worked with the Old American Council. I was on the executive board there
for about seven or eight years. I am still working with the March of
Dimes. I am on the executive board there, and I have been there for about
twelve years or longer. I keep busy with my sorority affairs, going to
regionals, going to this thing, having a good time, and just enjoying
B: The tape that we are doing is going to be with us as long as the
University of Florida exists. When someone gets the tape and listens to
Claronelle Smith Griffin, what statement would you like to be a part of
you, that you would like to leave with a young person who might listen to
this for inspiration or for your philosophy.
G: My philosophy is, if you want to enjoy life, try to get the type of work
that you would enjoy doing. Try to keep an open mind and enjoy whatever
you get into. Make it a part of life. Think about the rights of others.
Think about love, love of family, love of friends and the cultural rights
of other people.
B: Do you think that is important?
G: I definitely do. It has meant so much to me. I have tried to do all of
those things throughout my life. I do not regret one moment of any part
of my life that I can remember except the fact that I have lost loved
ones. I still will not concede that they have gone. I still feel them in
the house with me. I feel my mother: she was the last one to leave me
just a year and a half ago. I dream about my father and my brother. They
are all alive; it never seems that they are dead. It is something that
always goes on. I can sit there in that chair and almost feel mother in
the next room. Even my dog, my Ricks. He died about five or six months
before mother did, but he still visits with me. I had him for thirteen
years. Mother raised him from five weeks. Right now he comes upstairs in
my sleep when it was thundering and lightning. He was afraid of that. He
would get down by the bed and I would put my hand down there and rub his
coat. I think of him so often. Frankly, I think you get out of life what
you put into it.
B: Do you think that young people give all they can to life?
G: I some instances, but in most instances I am afraid they are giving all
they can to the wrong side. If they would try to remember that there is a
supreme being, and that we should be grateful and do more than we do, I
think they would find more happiness in their lives.
B: One last question I want to ask. This has been the family home for more
than a hundred years. Is there a younger person to come to live with you.
G: No. I do not have any children. My brother's children live in New York
and I do not think they are interested. So, it is my plan that when I die

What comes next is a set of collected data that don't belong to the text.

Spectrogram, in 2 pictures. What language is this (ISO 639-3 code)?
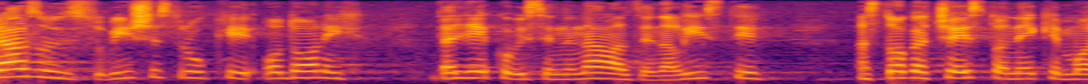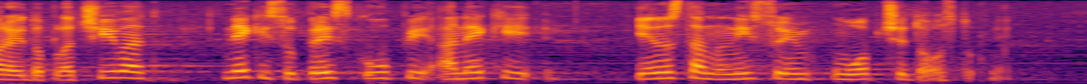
hrv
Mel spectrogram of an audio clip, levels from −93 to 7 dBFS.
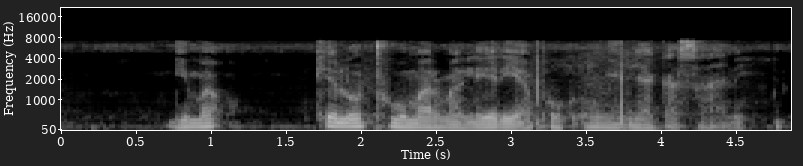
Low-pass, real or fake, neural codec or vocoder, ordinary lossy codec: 7.2 kHz; fake; codec, 16 kHz, 4 kbps, X-Codec, WavLM features, trained on Multilingual LibriSpeech; none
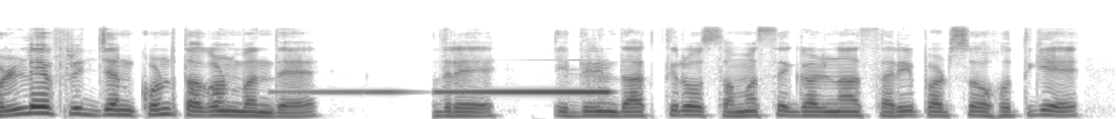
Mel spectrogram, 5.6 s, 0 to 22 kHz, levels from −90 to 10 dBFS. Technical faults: loudspeaker feedback squeal; short concealed packet loss; long network dropout

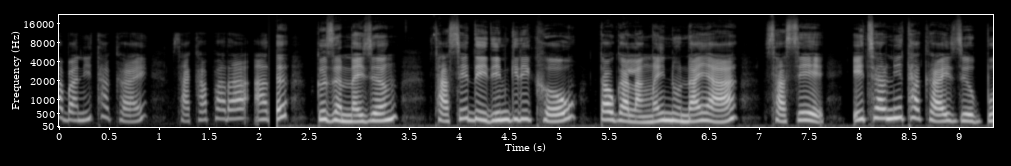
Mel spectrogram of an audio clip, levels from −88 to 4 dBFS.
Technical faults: input switched to a poorer device

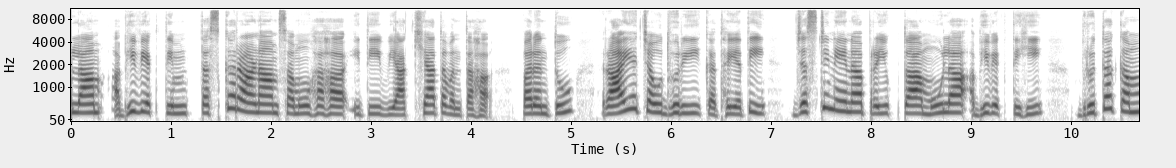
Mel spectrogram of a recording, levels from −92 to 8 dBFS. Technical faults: none

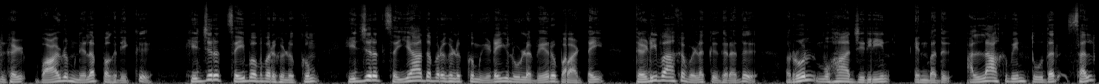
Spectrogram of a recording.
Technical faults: overlapping chunks

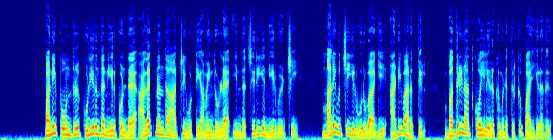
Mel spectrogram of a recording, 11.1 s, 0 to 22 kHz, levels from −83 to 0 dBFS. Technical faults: drift correction step

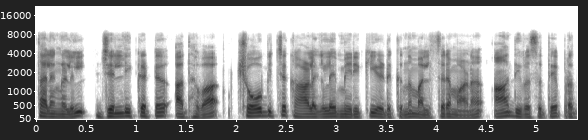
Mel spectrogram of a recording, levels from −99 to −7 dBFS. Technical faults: none

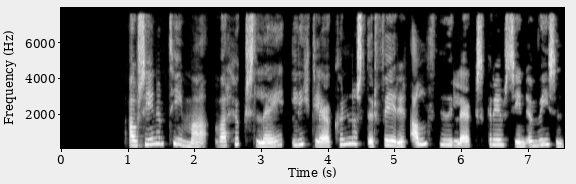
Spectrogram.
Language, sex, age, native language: Icelandic, female, 30-39, Icelandic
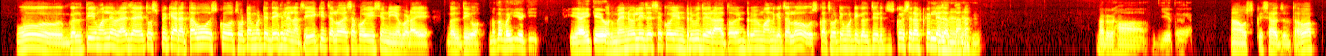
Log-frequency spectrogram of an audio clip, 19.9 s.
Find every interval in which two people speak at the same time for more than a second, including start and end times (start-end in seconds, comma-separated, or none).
none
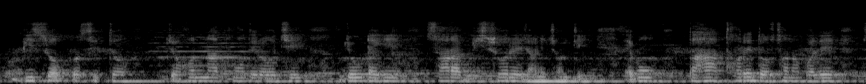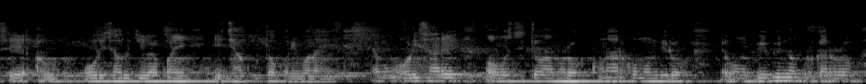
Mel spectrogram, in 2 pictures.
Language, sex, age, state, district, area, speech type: Odia, male, 18-30, Odisha, Subarnapur, urban, spontaneous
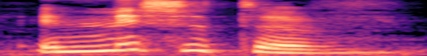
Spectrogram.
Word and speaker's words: initiative: initiative. TIE شه، فأنا قلت initiative.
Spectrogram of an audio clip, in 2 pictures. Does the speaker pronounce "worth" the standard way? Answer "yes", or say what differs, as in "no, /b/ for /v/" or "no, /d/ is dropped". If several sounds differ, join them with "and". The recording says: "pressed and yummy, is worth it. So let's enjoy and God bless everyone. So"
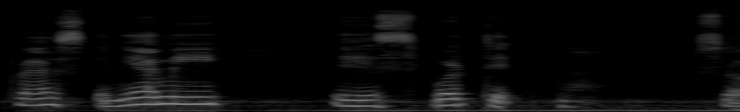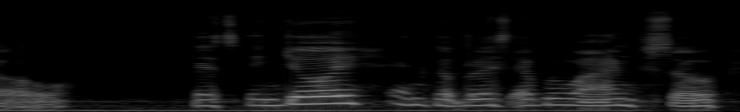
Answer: no, /t/ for /θ/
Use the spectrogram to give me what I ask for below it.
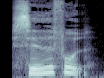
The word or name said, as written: siddefod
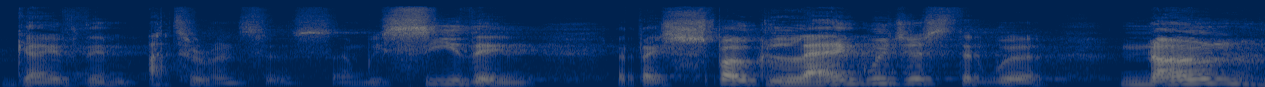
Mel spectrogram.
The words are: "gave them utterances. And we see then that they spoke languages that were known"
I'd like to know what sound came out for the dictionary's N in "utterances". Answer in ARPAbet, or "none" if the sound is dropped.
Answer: N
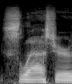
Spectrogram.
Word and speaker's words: SLASR: an acronym, which is SLASR, which is SLASR. So SLASR for Sounds Like a Search and Rescue, right? That's how it's spelled, yeah, but it sounds like slasher.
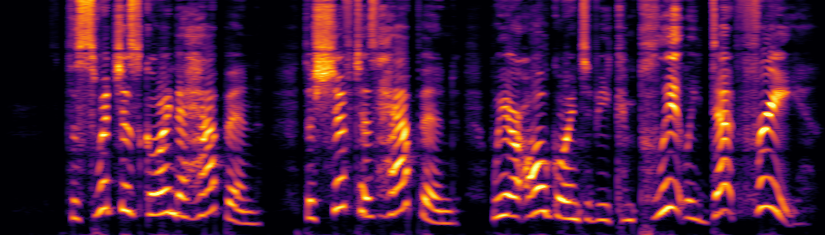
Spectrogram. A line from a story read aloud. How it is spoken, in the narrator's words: Prince shouted out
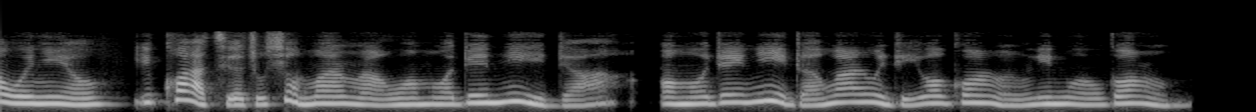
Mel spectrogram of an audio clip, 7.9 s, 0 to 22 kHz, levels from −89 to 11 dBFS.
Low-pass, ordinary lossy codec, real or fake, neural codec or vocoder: none; none; fake; codec, 16 kHz, 0.5 kbps, FunCodec, trained on Chinese and English, 25 frames a second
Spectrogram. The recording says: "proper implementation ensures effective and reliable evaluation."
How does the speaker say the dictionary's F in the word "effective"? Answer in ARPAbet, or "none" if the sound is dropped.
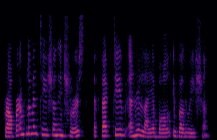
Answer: F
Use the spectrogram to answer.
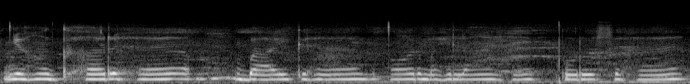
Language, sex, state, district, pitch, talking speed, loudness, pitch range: Hindi, female, Madhya Pradesh, Umaria, 235 Hz, 85 wpm, -17 LUFS, 230-245 Hz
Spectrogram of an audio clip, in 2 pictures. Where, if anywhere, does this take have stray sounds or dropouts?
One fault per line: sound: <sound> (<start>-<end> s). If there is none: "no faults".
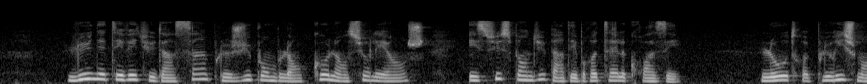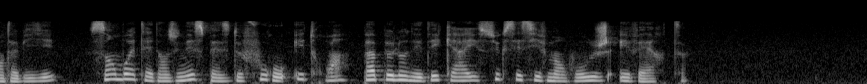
no faults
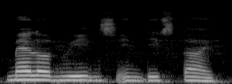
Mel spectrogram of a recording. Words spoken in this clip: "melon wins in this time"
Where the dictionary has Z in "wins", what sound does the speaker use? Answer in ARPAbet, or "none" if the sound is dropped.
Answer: S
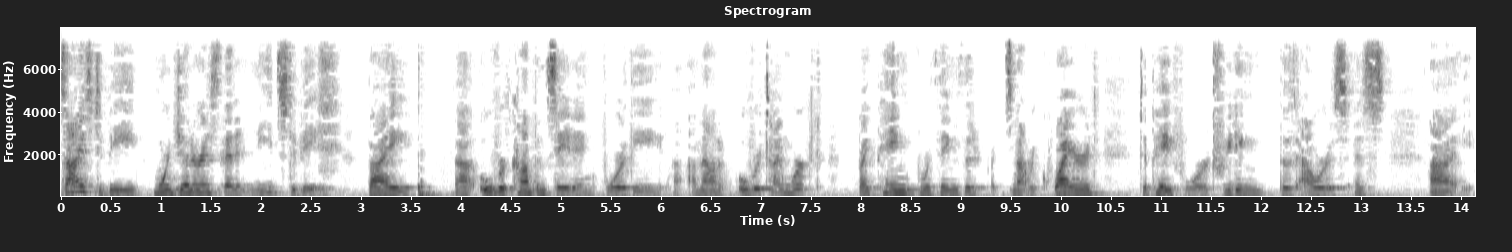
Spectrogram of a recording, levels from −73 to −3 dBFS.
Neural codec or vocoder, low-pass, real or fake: none; 7.2 kHz; real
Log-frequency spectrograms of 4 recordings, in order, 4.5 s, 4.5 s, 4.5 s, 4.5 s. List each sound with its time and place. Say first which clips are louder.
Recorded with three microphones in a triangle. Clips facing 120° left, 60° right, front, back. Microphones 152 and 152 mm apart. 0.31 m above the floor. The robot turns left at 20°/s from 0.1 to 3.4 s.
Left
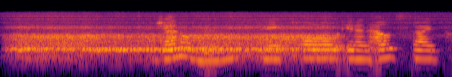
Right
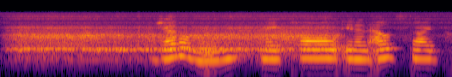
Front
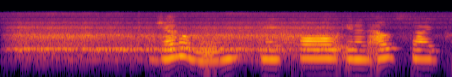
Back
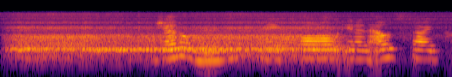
1.5 s a woman speaking: right 3 dB, front 2 dB; 35° right, 2.5 m; by 4.5 s 75° right, 2.5 m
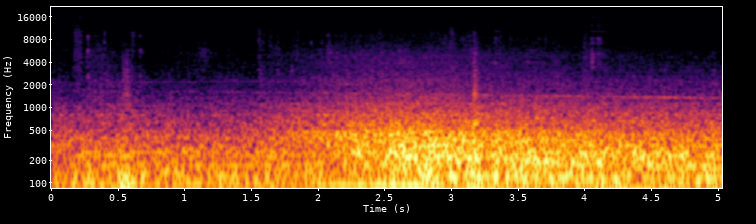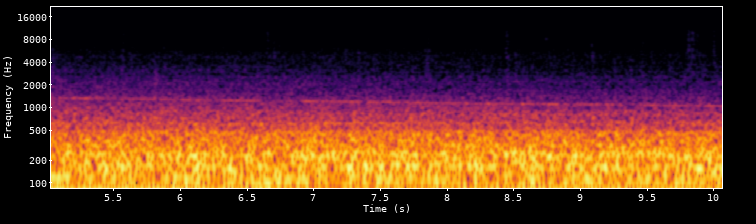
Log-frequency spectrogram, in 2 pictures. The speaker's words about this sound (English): Therefore, arrival, when the plane finally touches down.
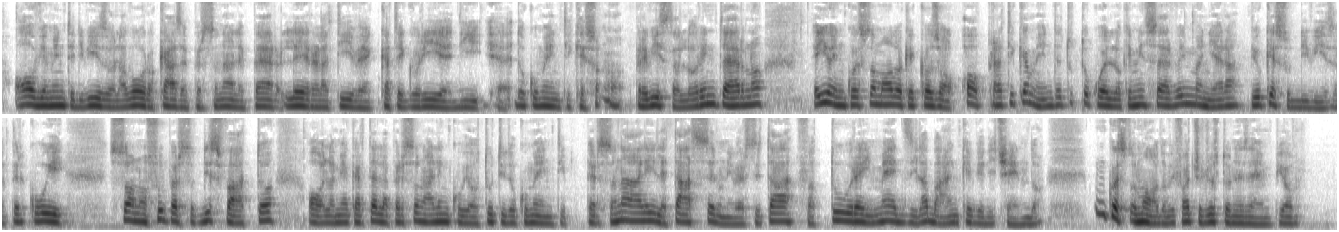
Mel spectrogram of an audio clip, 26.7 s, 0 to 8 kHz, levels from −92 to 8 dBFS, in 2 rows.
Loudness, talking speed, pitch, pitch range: -22 LUFS, 170 wpm, 150 Hz, 135-165 Hz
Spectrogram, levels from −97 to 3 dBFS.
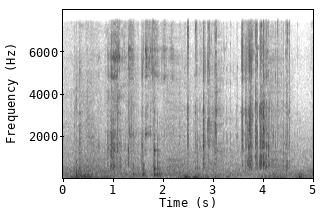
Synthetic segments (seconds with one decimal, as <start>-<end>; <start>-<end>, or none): none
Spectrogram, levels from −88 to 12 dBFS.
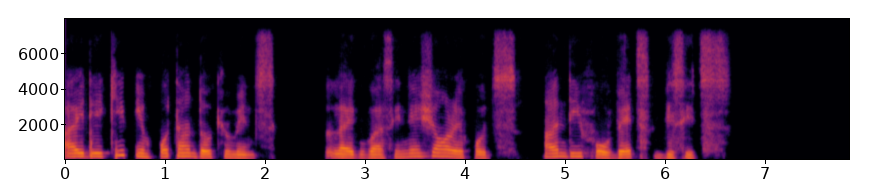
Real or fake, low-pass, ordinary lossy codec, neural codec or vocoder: fake; 7.2 kHz; none; codec, 16 kHz, 8 kbps, FreqCodec, smaller model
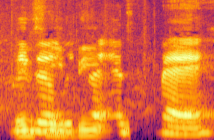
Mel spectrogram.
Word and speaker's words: NCBAE: Uh, she is founder of, uh, is it pronounced NC Bay? Is that how you do the abbreviation? NC Bay.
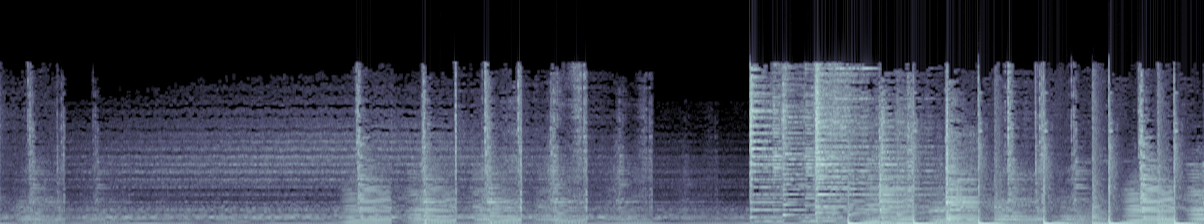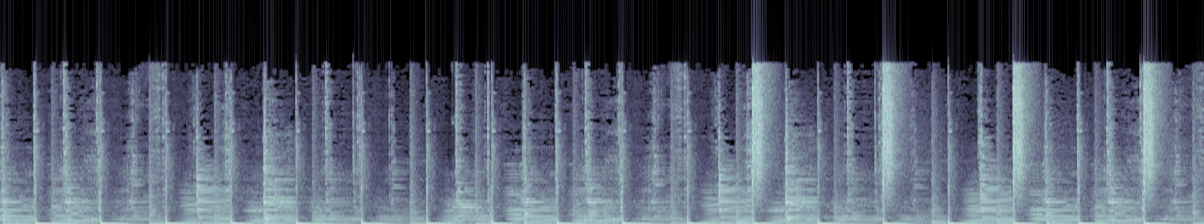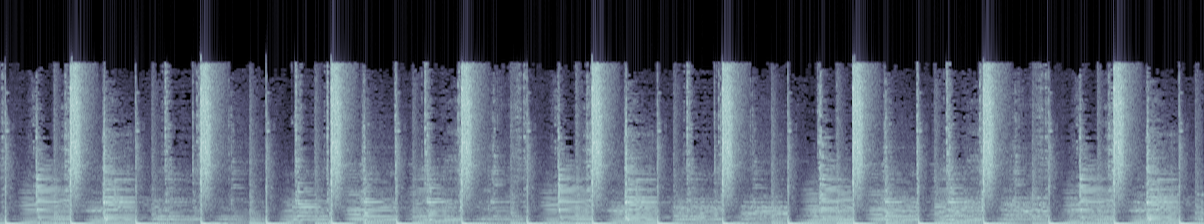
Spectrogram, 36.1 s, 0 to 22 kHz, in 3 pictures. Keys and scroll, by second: 5.6 ctrl+shift+g, 11.1 space, 12.8 ctrl+space, 13.4 ctrl+space, 14.6 ctrl+space, 29.9 Num_Lock, 30.1 KP_5.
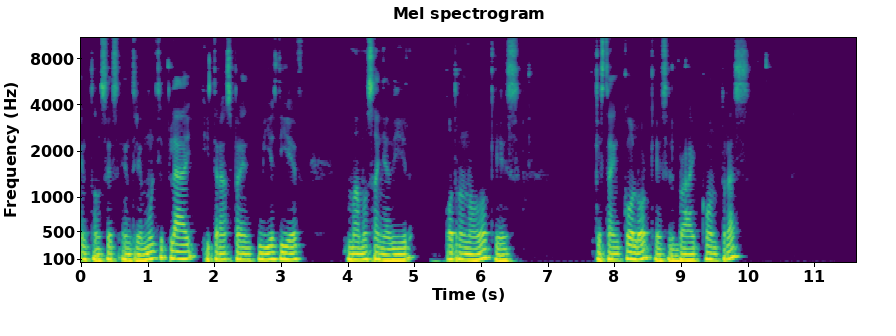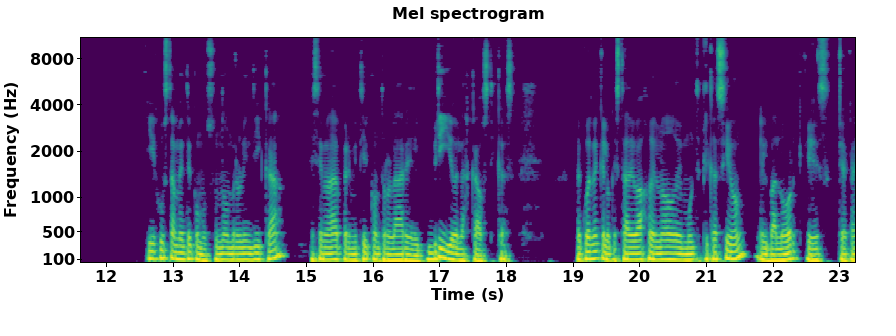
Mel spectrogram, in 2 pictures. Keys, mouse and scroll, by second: 1.1 click, 2.2-3.0 drag, 6.1 shift+a, 8.9 click, 10.1 click, 11.0-12.9 drag, 21.2 click.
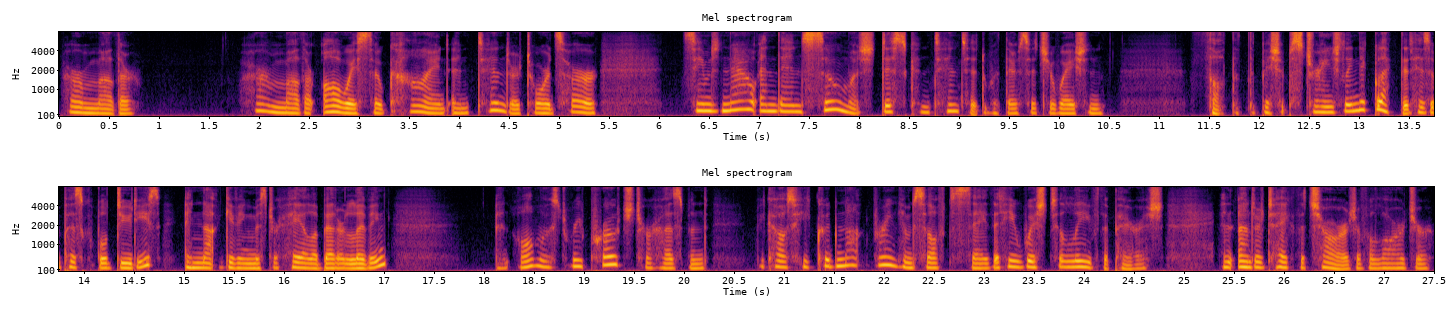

I will probably leave this to my college club, and I will leave the other
place to Bethune-Cookman for my brother, since that was his school. I do
not have anybody to leave it to. They have everything that he had up
north, home, business and everything, and they do not want anything down
here. What better way to do it.
B: Will your college be left to be maintained as a home, or to be left to do
as they please?
G: If I give this to Clark, I would expect them to sell it and take the money
for whatever they wanted.
B: Now, I said one last question, and this is really it. Being a teacher for
many years, I know you have collected things. Do you have old photographs
and paperwork that you have had for years, that you would like to leave
somewhere to be used for some purpose? We are possibly trying to
establish a foundation to collect life history. Can I call on you
sometime to see what you have?
G: I do not know. I was looking through some papers and things the other
day, but I do not think they are going to be able to weather the storm.
Some of my textbooks and things that I valued so long have those little
B: Do not throw anything away because there is a way of preserving things,
even letters that you received from your parents when you were in school.
Things they had in time will be of value.
G: Well honey, I have been throwing those things out.
B: I will have to get back with you.
G: I have enjoyed having you.
B: Thank you. I have enjoyed talking to you.
G: I just hope I have not talked you to death.
B: You did not. It has been an excellent interview. Thank you, Mrs.
G: You are quite welcome. It has been my pleasure.